Each year University of Michigan Comprehensive Cancer Center dietitians field questions from patients about whether it’s safe to grill, given the evidence that grilled meats may contain cancer-causing agents. But new guidelines from the American Institute for Cancer Research suggest that the type of food you grill may be more important than how you prepare it.

Hot dogs and hamburgers — the all-American summer standards — may be among the worst culprits in causing colorectal cancer. Research has shown a convincing link between diets high in processed meat and red meat — which includes beef, pork and lamb. Every 3.5 ounces of processed meat — about two hot dogs — increases the risk for colorectal cancer by 42 percent.

Given the data, we recommend that our patients follow AICR guidelines. Limit the amount of red meat you eat. Think of it as an occasional indulgence. Make processed meats including hot dogs a treat for a special occasion — like an annual outing at the ballpark. Use these guidelines year round to lower your risk.

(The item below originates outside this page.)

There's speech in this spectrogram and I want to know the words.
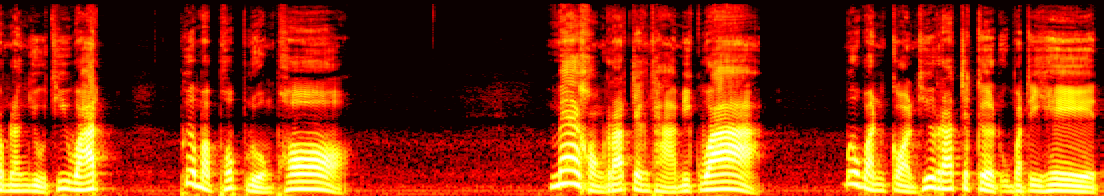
กำลังอยู่ที่วัด เพื่อมาพบหลวงพ่อ แม่ของรัฐยังถามอีกว่า เมื่อวันก่อนที่รัฐจะเกิดอุบัติเหตุ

And this summer, continue to use caution when grilling. All animal meats produce cancer-causing chemicals when they are seared at high temperatures-whether on a grill or on a conventional stove. It’s still unclear whether eating these chemicals will increase your cancer risk. But while researchers continue to learn more about whether there’s a link between grilling and cancer, you can protect yourself and still enjoy a backyard barbecue. Read on to learn strategies to limit your exposure. Continue reading